The researchers conclude that higher levels of moderate to vigorous physical activity predicted fewer symptoms of major depression throughout middle childhood. Additionally, they believe that increasing MVPA may serve as a complementary method to prevent and treat childhood depression.
Although previous studies have identified a link between depressive disorders and sedentary lifestyles in adolescents and adults; excessive sedentary behavior was not directly correlated with depression in children between the ages of 6 and 10, according to this study.
That being said, across the board, 6 to 10-year-old children who were more physically active displayed fewer symptoms of depression throughout the four year study. The researchers hypothesize that physical activity may serve as a type of prophylaxis that reduces the risk of someone developing a major depressive disorder, beginning as early as middle childhood.
In a statement to NTNU's Department of Psychology, the researchers sum up their findings:
"Being active, getting sweaty, and roughhousing offer more than just physical health benefits for young children. Physical activity also protects against depression.
So the message to parents and health professionals is: Facilitate physical activity, which means that children get a little sweaty and breathless. Try a bike ride or outdoor play. Limiting children's TV or iPad screen time is not enough. Children need actual increased physical activity."
Future research by the Norwegian team at NTNU is slated to involve randomized studies in which the researchers will prescribe specific doses of moderate to vigorous physical activity and closely examine the dose-response to various quantities and intensities of aerobic activity as related to symptoms of depression in children. Stay tuned for updates on this research.

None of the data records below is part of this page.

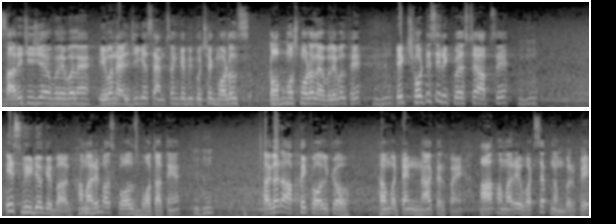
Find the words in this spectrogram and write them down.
सारी चीज़ें अवेलेबल हैं। इवन एल जी के सैमसंग के भी कुछ एक models top most model available थे एक छोटी सी रिक्वेस्ट है आपसे। इस वीडियो के बाद हमारे पास कॉल्स बहुत आते हैं। अगर आप पे कॉल को हम अटेंड ना कर पाए। आप हमारे व्हाट्सएप नंबर पे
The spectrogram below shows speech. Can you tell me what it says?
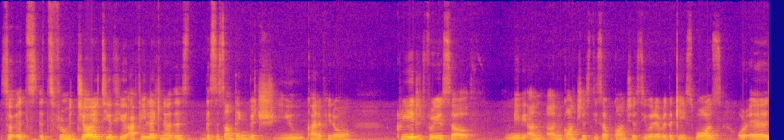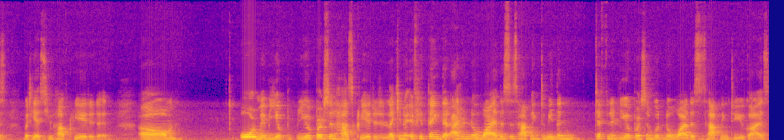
so it's it's for majority of you. I feel like you know this this is something which you kind of you know created for yourself. Maybe un- unconsciously subconsciously whatever the case was or is but yes you have created it. Um or maybe your your person has created it. Like you know if you think that i don't know why this is happening to me then definitely your person would know why this is happening to you guys.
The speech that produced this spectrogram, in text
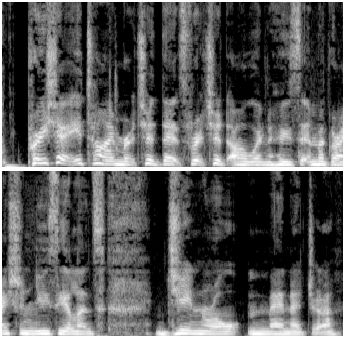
Appreciate your time, Richard. That's Richard Owen, who's Immigration New Zealand's General Manager.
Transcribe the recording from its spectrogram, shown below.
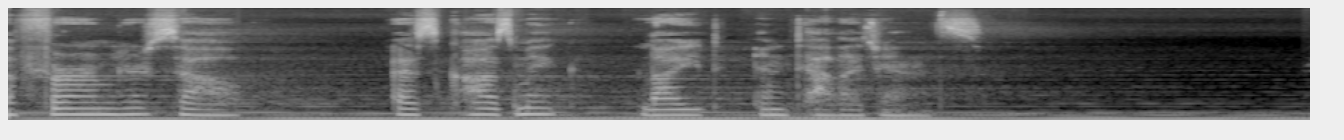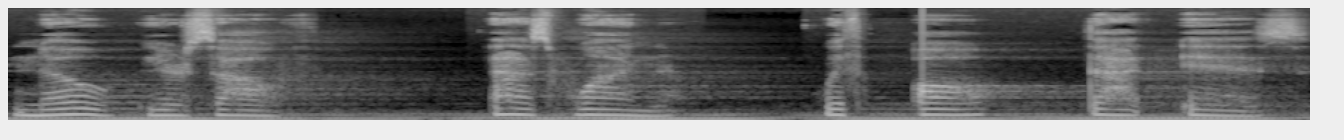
Affirm yourself as cosmic light intelligence. Know yourself as one with all that is.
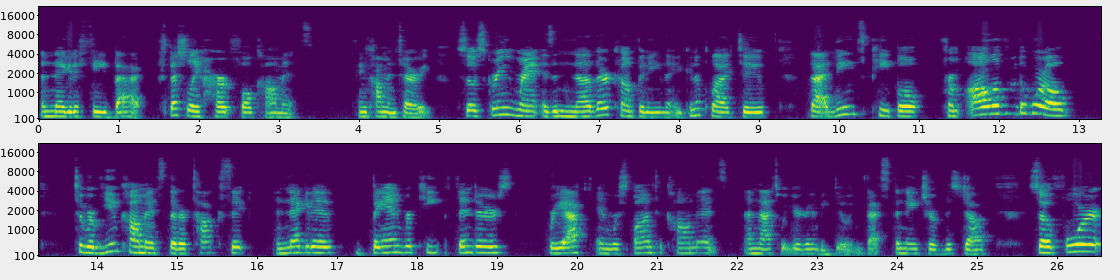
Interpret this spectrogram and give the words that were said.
a negative feedback, especially hurtful comments and commentary. So Screen Rant is another company that you can apply to that needs people from all over the world to review comments that are toxic and negative, ban repeat offenders, react and respond to comments, and that's what you're going to be doing. That's the nature of this job. So for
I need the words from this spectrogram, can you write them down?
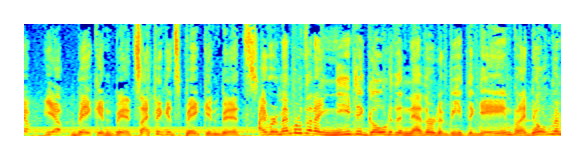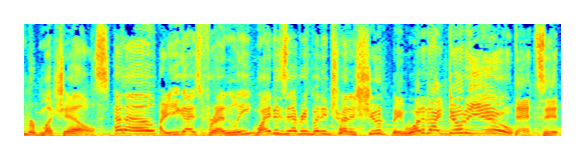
Yep, yep, bacon bits. I think it's bacon bits. I remember that I need to go to the nether to beat the game, but I don't remember much else. Hello, are you guys friendly? Why does everybody try to shoot me? What did I do to you? That's it.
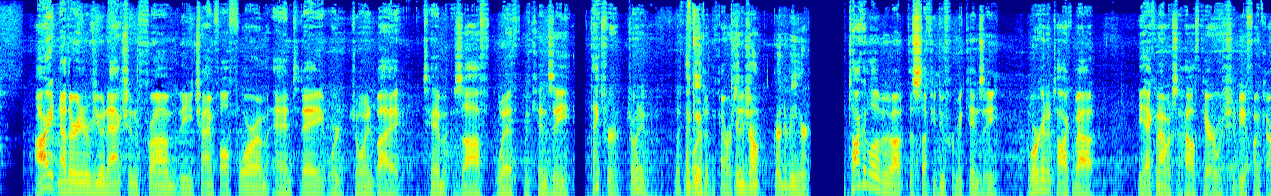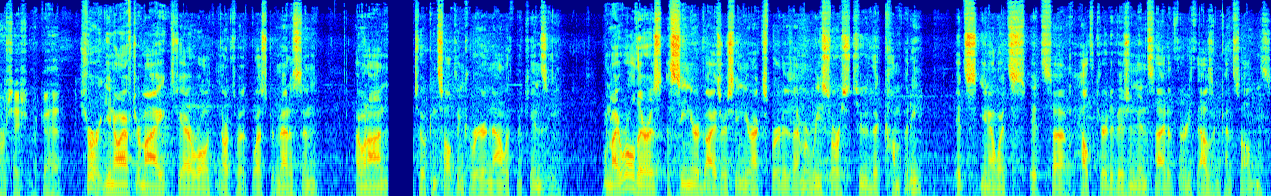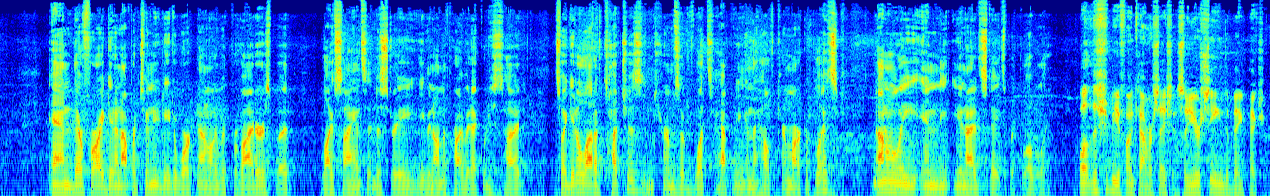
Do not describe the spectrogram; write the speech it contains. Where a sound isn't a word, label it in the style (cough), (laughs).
All right, another interview in action from the Chime Fall Forum. And today we're joined by Tim Zoph with McKinsey. Thanks for joining me. Looking Thank forward you. to the conversation. Thank you, Bill. Good to be here. Talk a little bit about the stuff you do for McKinsey. We're going to talk about the economics of healthcare, which should be a fun conversation, but go ahead. Sure. You know, after my CIO role at Northwestern Medicine, I went on to a consulting career now with McKinsey. And my role there as a senior advisor, senior expert, is I'm a resource to the company. It's, you know, it's, it's a healthcare division inside of 30,000 consultants. And therefore, I get an opportunity to work not only with providers, but life science industry, even on the private equity side. So I get a lot of touches in terms of what's happening in the healthcare marketplace, not only in the United States, but globally. Well, this should be a fun conversation. So you're seeing the big picture.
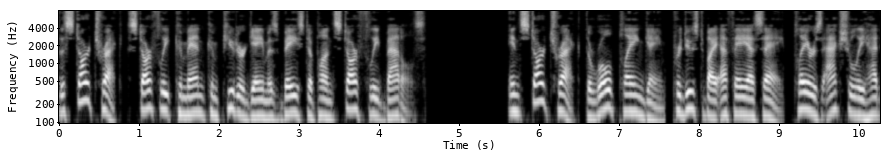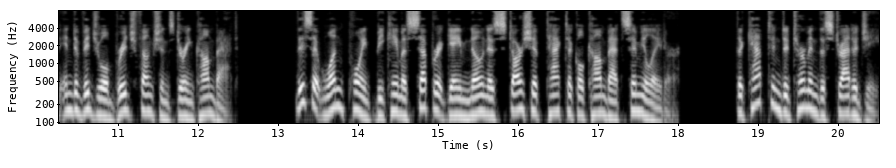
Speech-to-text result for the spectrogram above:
The Star Trek, Starfleet Command computer game is based upon Starfleet battles. In Star Trek, the role-playing game, produced by FASA, players actually had individual bridge functions during combat. This at one point became a separate game known as Starship Tactical Combat Simulator. The captain determined the strategy,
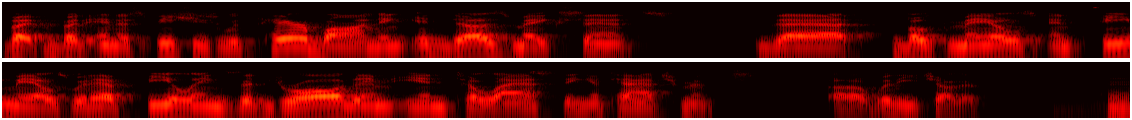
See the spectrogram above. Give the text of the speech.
but but in a species with pair bonding, it does make sense that both males and females would have feelings that draw them into lasting attachments uh, with each other. Hmm.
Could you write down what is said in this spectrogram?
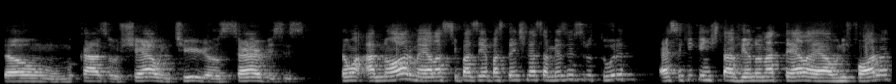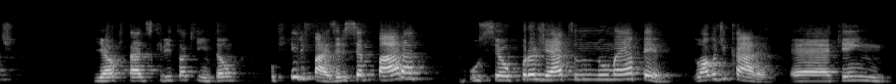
Então, no caso, Shell, Interiors, Services. Então, a norma, ela se baseia bastante nessa mesma estrutura. Essa aqui que a gente está vendo na tela é a Uniformat. e é o que está descrito aqui. Então, o que, que ele faz? Ele separa o seu projeto numa EAP, logo de cara. É, quem,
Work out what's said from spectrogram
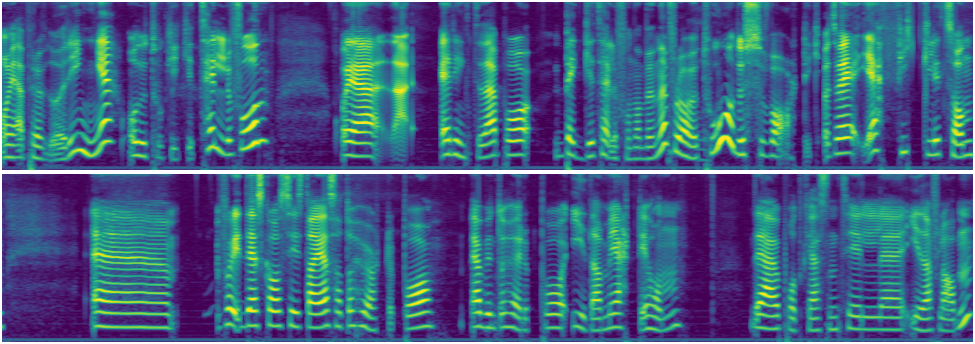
og jeg prøvde å ringe, og du tok ikke telefon. Og jeg, nei, jeg ringte deg på begge telefonene dine, for du har jo to, og du svarte ikke. Vet du hva, jeg, jeg fikk litt sånn eh, For det skal også sies da, jeg satt og hørte på Jeg har begynt å høre på Ida med hjertet i hånden. Det er jo podkasten til eh, Ida Fladen.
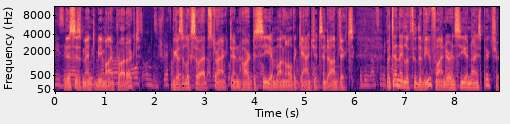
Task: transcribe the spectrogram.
This is meant to be my product? Because it looks so abstract and hard to see among all the gadgets and objects. But then they look through the viewfinder and see a nice picture.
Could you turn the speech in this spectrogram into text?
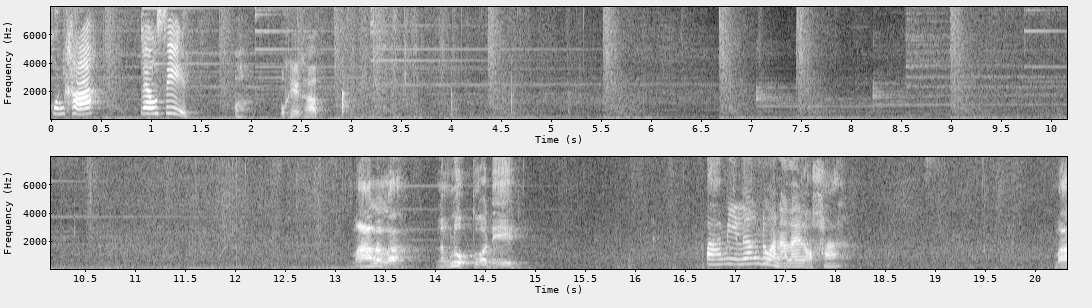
คุณคะ เร็วสิ อ๋อ โอเคครับ มาแล้วเหรอนางลูกตัวดี ป้ามีเรื่องด่วนอะไรเหรอคะ มา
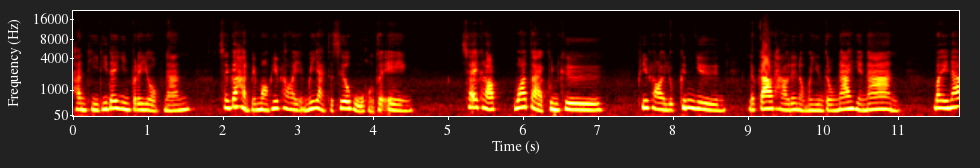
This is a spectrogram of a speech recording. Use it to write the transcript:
ทันทีที่ได้ยินประโยคนั้น ฉันก็หันไปมองพี่พลอยอย่างไม่อยากจะเชื่อหูของตัวเอง ใช่ครับ ว่าแต่คุณคือ พี่พลอยลุกขึ้นยืน แล้วก้าวเท้าเดินออกมายืนตรงหน้าเฮียน่าน ใบหน้า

Timeless Insights on the Benefits of Childhood Exercise from Louisa May Alcott
As I was reading and writing about the latest Norwegian study on childhood MVPA and depression this morning, I couldn't get the words of Louisa May Alcott (1832-1888) out of my head. Alcott has famously described the ecstatic "Transcendentalist" bliss she experienced as a child and adolescent running long distances through the woods near Walden Pond or chasing a hoop around Boston Common in the mid-19th century.
Alcott had a profound connection to running that seemed deeply embedded in her psyche and soul. She uses infectious prose to describe the effusive joy she derived from moderate to vigorous physical activity that is contagious. Ever since I was 17, reading the passage below never fails to make me want to lace up my sneakers, pretend I'm a horse or a deer, and go for a run. Louisa May Alcott once said:
"Active exercise was my delight from the time when a child of six I drove my hoop around the Common without stopping, to the days when I did my twenty miles in five hours and went to a party in the evening. I always thought I must have been a deer or a horse in some former state, because it was such a joy to run.
No boy could be my friend until I had beaten him in a race, and no girl if she refused to climb trees, leap fences, and be a tomboy . . . My wise mother, anxious to give me a strong body to support a lively brain, turned me loose in the country and let me run wild."
Long before 21st-century research studies, Alcott’s mother, Abby May, understood the importance of physical activity and "running wild" as being key to the healthy development of a child's body, mind, and spirit.
As the latest Norwegian research suggests, modern day parents (myself included) would be wise to facilitate lifestyle choices that allow our children to live more like Louisa May Alcott by: Unplugging from their digital devices, running wild, roughhousing, and breaking a sweat more often.
Tonje Zahl, Silje Steinsbekk, Lars Wichstrøm. Physical Activity, Sedentary Behavior, and Symptoms of Major Depression in Middle Childhood. Pediatrics, 2017; e20161711 DOI: 10.1542/peds.2016-1711